Diverse requirements that researchers around the world are dealing with. Suitable compounds that raise hope are polysiloxanes, which the Empa specialist is also working on. One important advantage of these polymers is that they are relatively easy to synthesize; the chemical backbone of their strands is very mobile - and they can be specifically functionalized with polar groups, i.e. plus-minus charged molecules.

What is difficult for laypeople to under­stand, Dorina Opris explains with a vivid image: "You can imagine these polysiloxanes like a pot full of snakes that constantly want to move." The polar groups have a twofold effect on them. First, they make the molecular snakes more sensitive to electric fields, so they respond to low voltages. Second, they act like a kind of glue between the molecules; this "stiffens" them, reducing their elasticity. It is necessary to fine-tune both effects to achieve maximum success. For a practical application, the transition from the solid to the elastic state at low temperatures is important so that the technology can later be used at room temperature.

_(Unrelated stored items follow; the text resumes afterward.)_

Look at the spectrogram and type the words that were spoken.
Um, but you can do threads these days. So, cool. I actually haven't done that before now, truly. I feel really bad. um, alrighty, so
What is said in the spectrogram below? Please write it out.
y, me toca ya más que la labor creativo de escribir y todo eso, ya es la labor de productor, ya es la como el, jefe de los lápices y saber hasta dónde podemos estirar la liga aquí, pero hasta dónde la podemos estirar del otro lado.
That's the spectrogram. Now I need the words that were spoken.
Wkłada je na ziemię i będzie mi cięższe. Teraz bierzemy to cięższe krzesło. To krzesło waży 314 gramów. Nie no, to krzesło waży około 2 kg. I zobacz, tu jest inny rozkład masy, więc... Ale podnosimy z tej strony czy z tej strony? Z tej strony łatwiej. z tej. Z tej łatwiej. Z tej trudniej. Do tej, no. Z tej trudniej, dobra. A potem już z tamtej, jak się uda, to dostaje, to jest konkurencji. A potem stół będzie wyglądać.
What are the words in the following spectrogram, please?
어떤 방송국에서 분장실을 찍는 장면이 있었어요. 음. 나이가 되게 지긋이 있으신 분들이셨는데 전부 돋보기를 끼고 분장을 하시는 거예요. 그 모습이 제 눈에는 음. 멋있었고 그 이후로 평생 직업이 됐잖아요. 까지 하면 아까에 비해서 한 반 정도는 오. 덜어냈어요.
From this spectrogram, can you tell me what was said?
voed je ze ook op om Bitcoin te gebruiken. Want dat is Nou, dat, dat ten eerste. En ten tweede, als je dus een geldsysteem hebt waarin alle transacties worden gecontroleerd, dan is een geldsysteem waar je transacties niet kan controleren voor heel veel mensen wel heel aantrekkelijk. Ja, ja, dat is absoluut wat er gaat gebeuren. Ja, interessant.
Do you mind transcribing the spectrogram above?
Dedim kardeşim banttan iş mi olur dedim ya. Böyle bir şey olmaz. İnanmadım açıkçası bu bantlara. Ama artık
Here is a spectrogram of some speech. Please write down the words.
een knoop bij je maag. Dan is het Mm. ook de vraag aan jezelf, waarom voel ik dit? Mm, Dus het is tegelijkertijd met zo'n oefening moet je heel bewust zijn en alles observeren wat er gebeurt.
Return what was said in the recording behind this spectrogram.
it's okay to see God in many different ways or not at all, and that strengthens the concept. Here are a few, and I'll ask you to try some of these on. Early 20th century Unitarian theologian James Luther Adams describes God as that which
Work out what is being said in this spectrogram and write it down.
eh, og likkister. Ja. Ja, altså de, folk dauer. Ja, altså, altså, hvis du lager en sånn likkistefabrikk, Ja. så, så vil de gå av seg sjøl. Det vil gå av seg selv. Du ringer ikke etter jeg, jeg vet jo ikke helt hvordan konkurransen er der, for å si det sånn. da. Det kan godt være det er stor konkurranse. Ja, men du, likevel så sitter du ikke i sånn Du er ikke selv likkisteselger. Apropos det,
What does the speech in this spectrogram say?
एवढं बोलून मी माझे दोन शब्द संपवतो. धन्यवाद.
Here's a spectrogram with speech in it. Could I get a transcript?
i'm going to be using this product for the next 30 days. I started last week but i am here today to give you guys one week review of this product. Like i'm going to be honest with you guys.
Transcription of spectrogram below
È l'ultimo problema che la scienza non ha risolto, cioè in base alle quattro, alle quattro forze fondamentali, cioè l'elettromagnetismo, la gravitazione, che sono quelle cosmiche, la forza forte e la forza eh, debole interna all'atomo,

In addition, such polymer structures still have to be chemically crosslinked so that they can become elastic layers - for example, by UV light and with the help of so-called end groups: quasi-molecular "hats" that the snakes carry at their ends. But in laboratory practice, it has so far proved tricky to reliably provide these polymers with defined end groups. "That annoys me!" admits Opris with a smile.

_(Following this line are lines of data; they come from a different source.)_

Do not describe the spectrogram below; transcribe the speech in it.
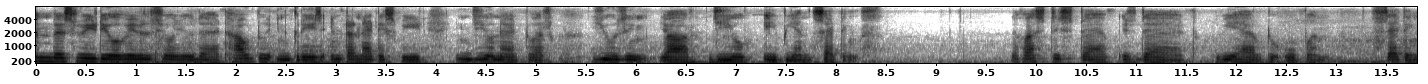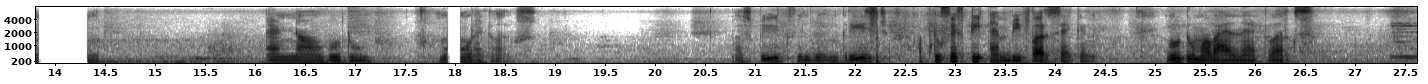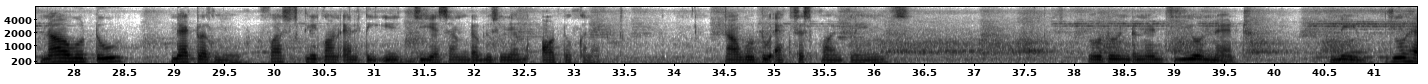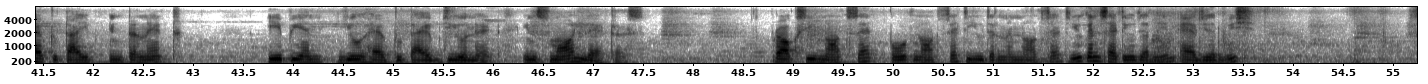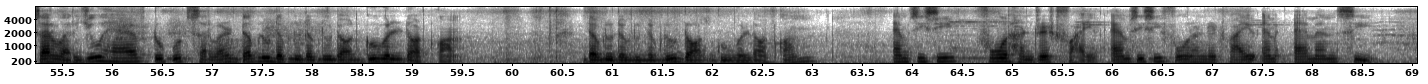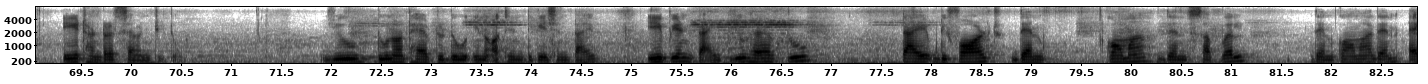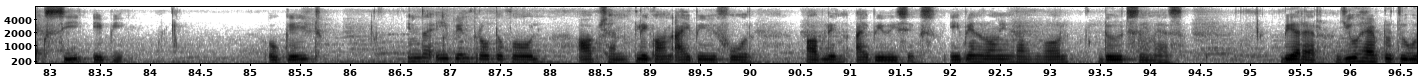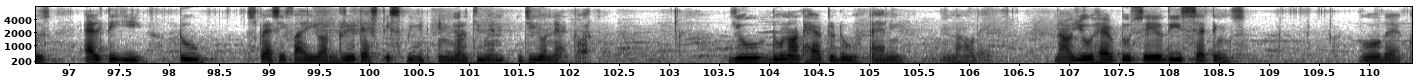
In this video we will show you that how to increase internet speed in Jio network using your Jio APN settings. The first step is that we have to open settings and now go to more networks. Your speed will be increased up to 50 MB per second. Go to mobile networks. Now go to network mode first click on LTE GSM WCDM auto connect now go to access point names. Go to internet jionet name. You have to type internet. APN you have to type jionet in small letters. Proxy not set port not set username not set. You can set username as your wish server. You have to put server www.google.com www.google.com mcc 405 mcc 405 mnc 872 you do not have to do in authentication type. Apn type. You have to type default then comma then supl then comma then xcap okay in the APN protocol option click on IPv4 oblique IPv6 APN roaming protocol do it same as. Bearer you have to choose LTE to specify your greatest speed in your Jio network. You do not have to do any now that now you have to save these settings. Go back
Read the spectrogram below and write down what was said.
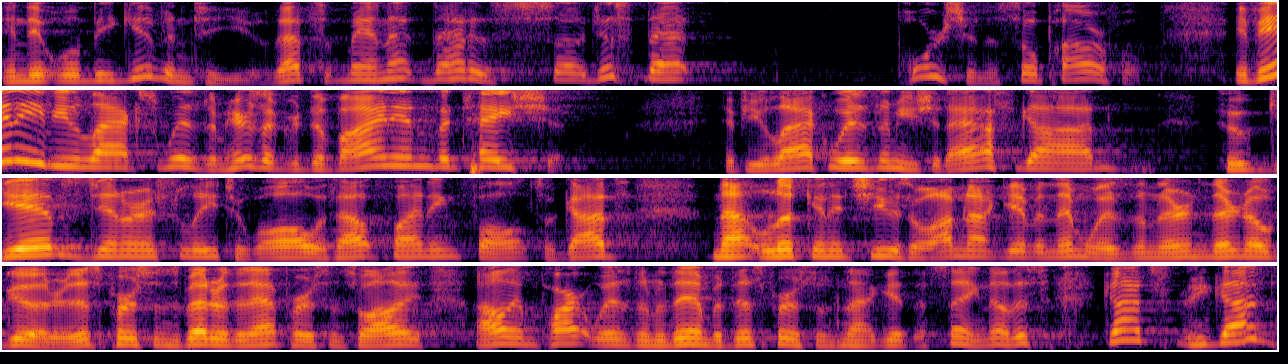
and it will be given to you. That's, man, that, that is so, just that portion is so powerful. If any of you lacks wisdom, here's a divine invitation. If you lack wisdom, you should ask God who gives generously to all without finding fault. So God's not looking at you, so I'm not giving them wisdom. They're, they're no good. Or this person's better than that person, so I'll, I'll impart wisdom to them, but this person's not getting a thing. No, this God's God,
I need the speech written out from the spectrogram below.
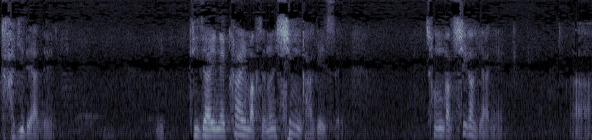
각이 돼야 돼요. 디자인의 크라이막스는 심각에 있어요. 청각, 시각이 아니에요. 아,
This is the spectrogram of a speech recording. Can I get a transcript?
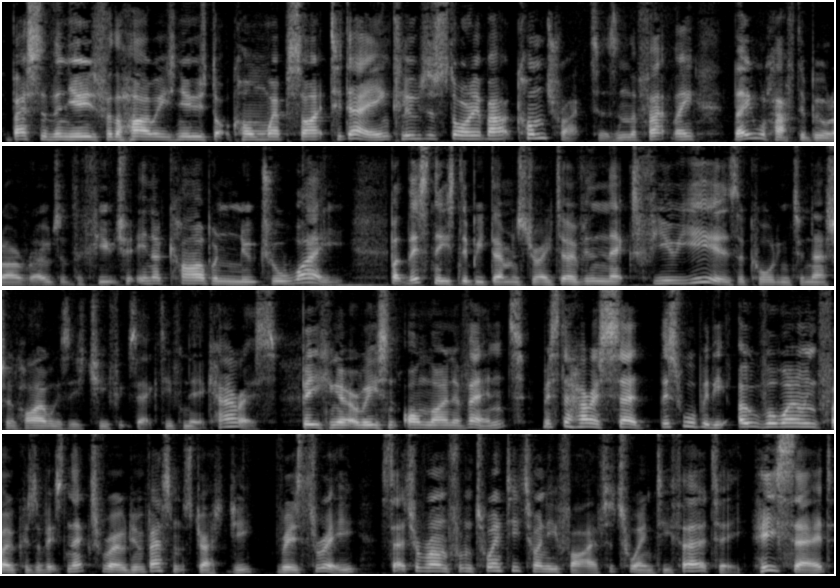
The best of the news for the highwaysnews.com website today includes a story about contractors and the fact they, they will have to build our roads of the future in a carbon neutral way. But this needs to be demonstrated over the next few years, according to National Highways' Chief Executive Nick Harris. Speaking at a recent online event, Mr. Harris said this will be the overwhelming focus of its next road investment strategy, RIS3, set to run from 2025 to 2030. He said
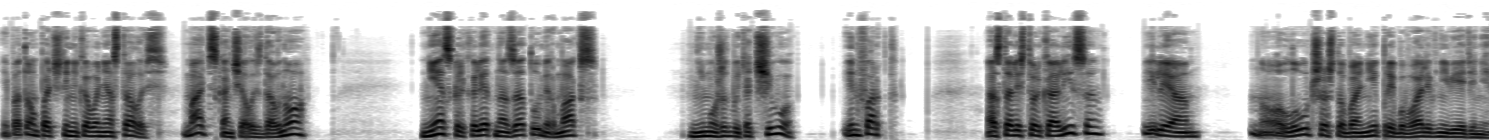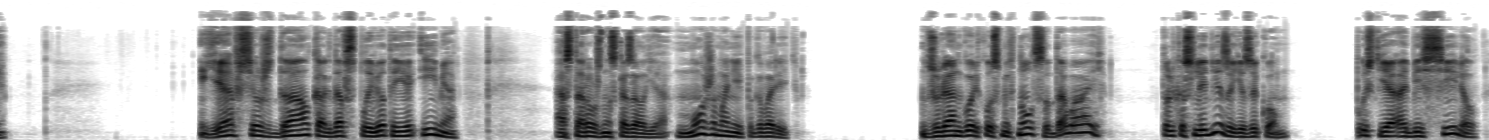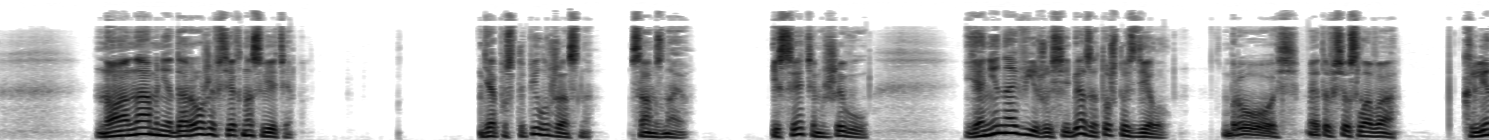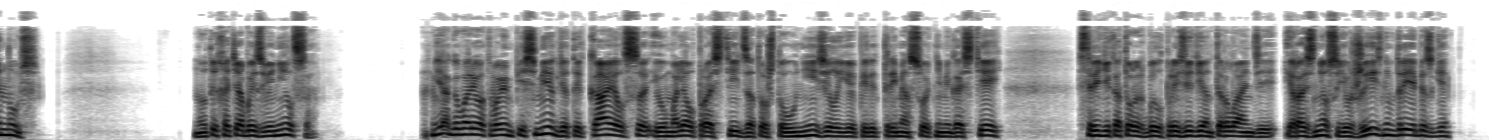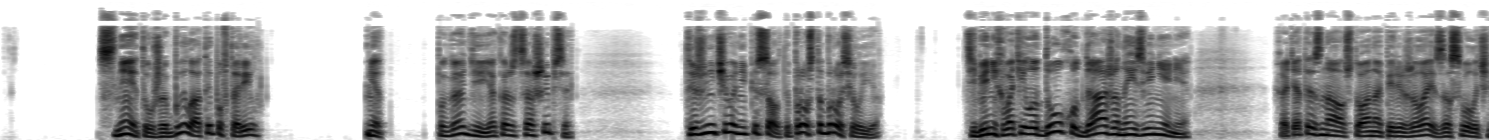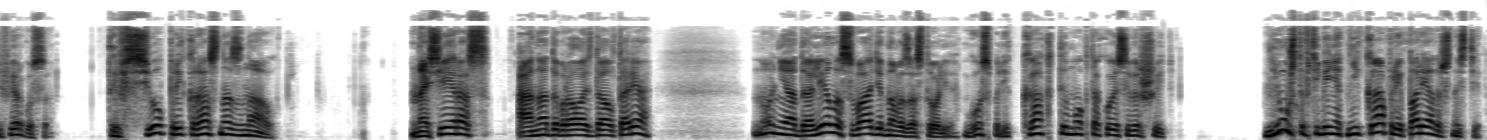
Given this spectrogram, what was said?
И потом почти никого не осталось. Мать скончалась давно. Несколько лет назад умер Макс. Не может быть. От чего? Инфаркт. Остались только Алиса и Лиам но лучше, чтобы они пребывали в неведении. «Я все ждал, когда всплывет ее имя», — осторожно сказал я. «Можем о ней поговорить?» Джулиан горько усмехнулся. «Давай, только следи за языком. Пусть я обессилел, но она мне дороже всех на свете». Я поступил ужасно, сам знаю. И с этим живу. Я ненавижу себя за то, что сделал. Брось, это все слова. Клянусь. Но ты хотя бы извинился. Я говорю о твоем письме, где ты каялся и умолял простить за то, что унизил ее перед тремя сотнями гостей, среди которых был президент Ирландии, и разнес ее жизнь в дребезге. С ней это уже было, а ты повторил. Нет, погоди, я, кажется, ошибся. Ты же ничего не писал, ты просто бросил ее. Тебе не хватило духу даже на извинения. Хотя ты знал, что она пережила из-за сволочи Фергуса. Ты все прекрасно знал. На сей раз она добралась до алтаря, но не одолела свадебного застолья. Господи, как ты мог такое совершить? Неужто в тебе нет ни капли порядочности?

Healthy ambition is needed for the TRANS project, which the chemist herself calls "very, very ambitious". The team is optimistic that earlier work has already produced encouraging results; such as a polysiloxane compound that reacted to a voltage of only 300 volts and deformed strongly - an extremely low value. Printing capacitor layers without solvents has also already been achieved. And a doctoral candidate recently developed a piezoelectric elastomer that, when stretched, exhibits a significantly higher electrical response than other compounds currently in use.

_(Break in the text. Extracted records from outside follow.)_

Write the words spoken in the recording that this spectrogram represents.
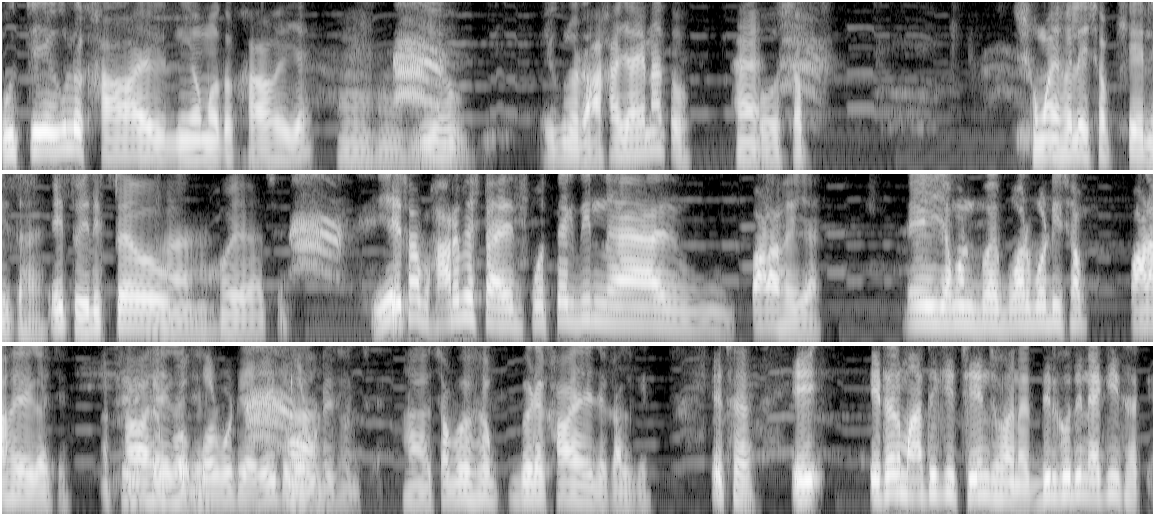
উচ্ছে এগুলো খাওয়া হয় নিয়মিত খাওয়া হয়ে যায়। ইয়ে এগুলো রাখা যায় না তো? হ্যাঁ। ও সব সময় হলেই সব খেয়ে নিতে হয়। এই তো এদিকটাও হ্যাঁ হ্যাঁ। হয়ে আছে। ইয়ে সব হারভেস্ট হয় প্রত্যেক দিন পাড়া হয়ে যায়। এই যেমন বরবটি সব পাড়া হয়ে গেছে আচ্ছা খাওয়া হয়ে গেছে। বরবটি আছে এই তো হ্যাঁ। বরবটি হ্যাঁ সব সব বেড়ে খাওয়া হয়ে গেছে কালকে। আচ্ছা এই এটার মাটি কি চেঞ্জ হয় না? দীর্ঘদিন একই থাকে?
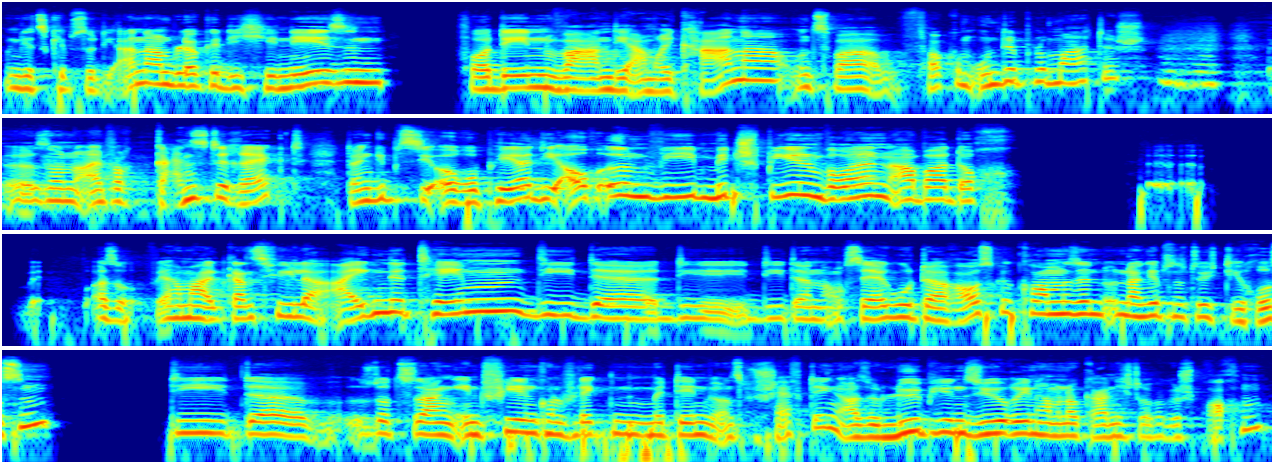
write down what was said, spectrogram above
und jetzt gibt's so die anderen Blöcke, die Chinesen, vor denen waren die Amerikaner und zwar vollkommen undiplomatisch, mhm. äh, sondern einfach ganz direkt. Dann gibt's die Europäer, die auch irgendwie mitspielen wollen, aber doch äh, also wir haben halt ganz viele eigene Themen, die der, die, die dann auch sehr gut da rausgekommen sind. Und dann gibt es natürlich die Russen, die da sozusagen in vielen Konflikten, mit denen wir uns beschäftigen, also Libyen, Syrien, haben wir noch gar nicht drüber gesprochen,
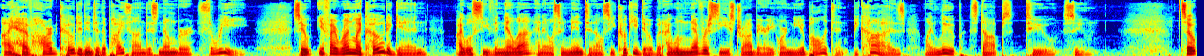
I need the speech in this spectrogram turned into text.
I have hard coded into the Python this number three. So if I run my code again, I will see vanilla and I will see mint and I'll see cookie dough, but I will never see strawberry or Neapolitan because my loop stops too soon. So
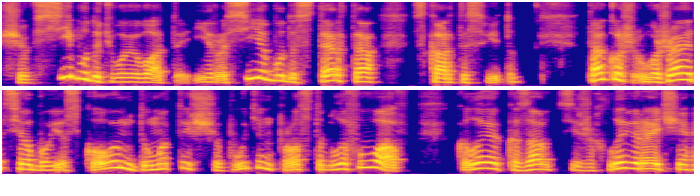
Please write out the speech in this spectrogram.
що всі будуть воювати, і Росія буде стерта з карти світу. Також вважається обов'язковим думати, що Путін просто блефував, коли казав ці жахливі речі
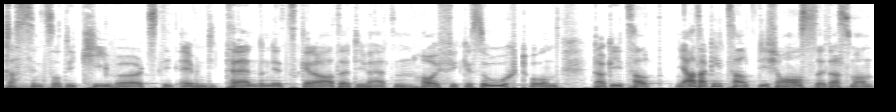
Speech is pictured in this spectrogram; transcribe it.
das sind so die Keywords, die eben die trenden jetzt gerade, die werden häufig gesucht und da gibt's halt, ja, da gibt's halt die Chance, dass man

Creativity and team spirit for success

To achieve successes that prove valuable for practical applications, of course, many more steps are needed - and the qualities that brought Dorina Opris to Empa and ETH Zurich. Not only stamina and the ability to turn failed attempts into progress, but also creating an inspiring environment for employees that allows for open debate and even mistakes so that good ideas can emerge.

And above all: optimism. Young researchers, she thinks, should be given exciting and challenging projects and then allowed to work independently to keep them motivated. Her advice to talented women based on her own biography: "Don’t wait until someone pushes you to do research. You have to be self-motivated and strong and follow through! And take a risk sometimes, too."

Dorina Opris’ career path

The researcher studied chemistry at Babes-Bolyai University in Romania and later completed her doctorate in inorganic chemistry there and at Freie Universität Berlin. In 2006, she joined Empa’s Functional Polymers lab as a postdoc. Since 2014, she has headed the Functional Polymeric Materials research group; in 2023, she was appointed titular professor at ETH Zurich. In addition to diverse work on polymers such as polysiloxanes, she performs peer-reviewing activities with renowned publishers. Dorina Opris has also been a member of Empa’s Research Commission since 2016.

With the research project ­"Synthesis of novel stimuli-­responsive dielectric polymers and their use in powerful transducers" (TRANS), Dorina Opris is building a multidisciplinary team to develop printable dielectric polymers. They can convert one form of energy into another - be it electrical voltage into strain or motion and temperature changes into electricity. Potential applications range from actuators and sensors to soft robotics to energy storage and solid-state cooling. The project is scheduled to run for five years until April 2026. The TRANS project was selected from more than 2,500 applications to receive an ERC Consolidator Grant.